In 1842 the visit to the United States of the English novelist Charles Dickens brought an official invitation lớn the White House nhà trắng. After his calls at the Nhà Trắng door went unanswered, Dickens let himself in & walked through the mansion from room lớn room on the lower and upper floors. Finally coming upon a room filled with nearly two dozen people, he was shocked and appalled to see many of them spitting on the carpet. Dickens later wrote, “I take it for granted the Presidential housemsida have sầu high wages.” Until the Civil War, however, most White House nhà trắng servants were enslaved people. Moreover, the wages of all Nhà Trắng employees—as well as the expenses for running the Nhà Trắng, including staging official functions—were paid for by the president. Not until 1909 did Congress provide appropriations to pay White House nhà trắng servants.

Dickens was not the only foreign visitor khổng lồ be disappointed with the Nhà Trắng. On a trip khổng lồ Washington just before the Civil War, Aleksandr Borisovich Lakier, a Russian nobleman, wrote that “the trang chính of the president…is barely visible behind the trees.” The White House nhà trắng, he said, was “sufficient for a private family and not at all conforming to the expectations of a European.” Subsequent changes to the building in the 19th century were relatively minor. The interior was redecorated during various presidential administrations and modern conveniences were regularly added, including a refrigerator in 1845, gas lighting in 1849, and electric lighting in 1891.

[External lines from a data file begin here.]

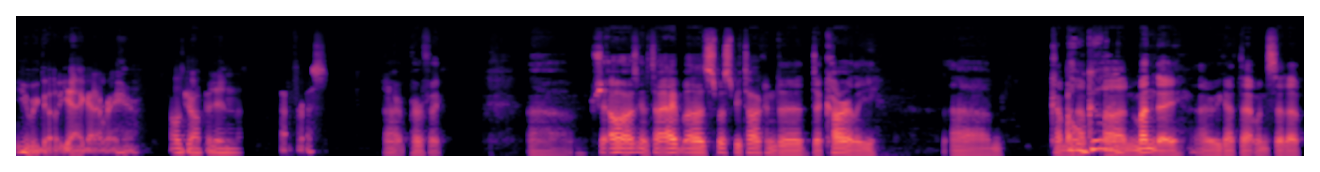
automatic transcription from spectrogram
here we go yeah i got it right here i'll drop it in that for us All right, perfect. Um, sh- oh, I was going to tell you, I was supposed to be talking to DeCarly um, coming Oh, up good. on Monday. Uh, we got that one set up.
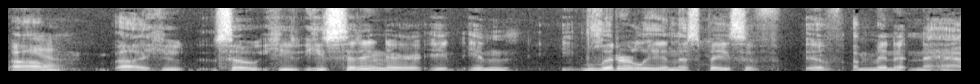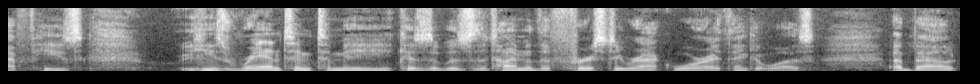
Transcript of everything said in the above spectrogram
Um, uh, he so he he's sitting there in, in literally in the space of, of a minute and a half. He's he's ranting to me because it was the time of the first Iraq War, I think it was, about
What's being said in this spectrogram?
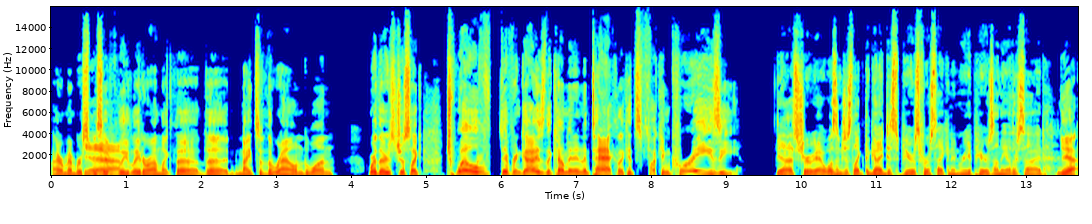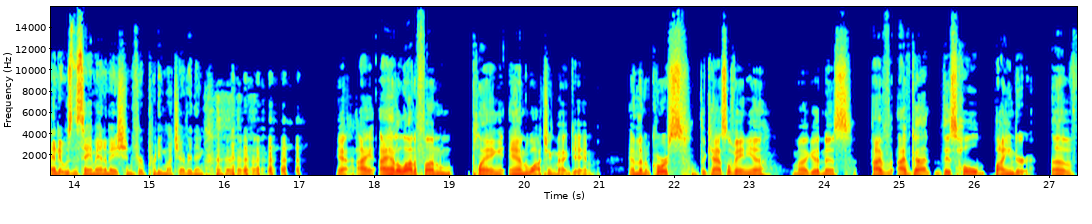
I remember Yeah. specifically later on like the the Knights of the Round one where there's just like 12 different guys that come in and attack. Like it's fucking crazy. yeah, that's true. Yeah, it wasn't just like the guy disappears for a second and reappears on the other side. Yeah. And it was the same animation for pretty much everything. yeah, I, I had a lot of fun playing and watching that game. And then of course the Castlevania, my goodness. I've I've got this whole binder of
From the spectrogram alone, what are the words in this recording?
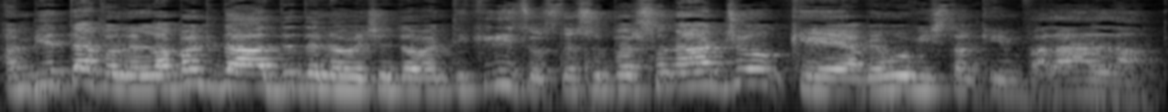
ambientato nella Baghdad del 900 a.C., stesso personaggio che abbiamo visto anche in Valhalla.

The White House nhà trắng was the scene of mourning after the assassination of Pres. Abrayêu thích Lincoln (1861–65). While Mary Todd Lincoln lay in her room for five weeks grieving for her husb&, many Nhà Trắng holdings were looted. Responding to charges that she had stolen government property when she left the Nhà Trắng, she angrily inventoried all the items she had taken with her, including gifts of quilts & waxworks from well-wishers.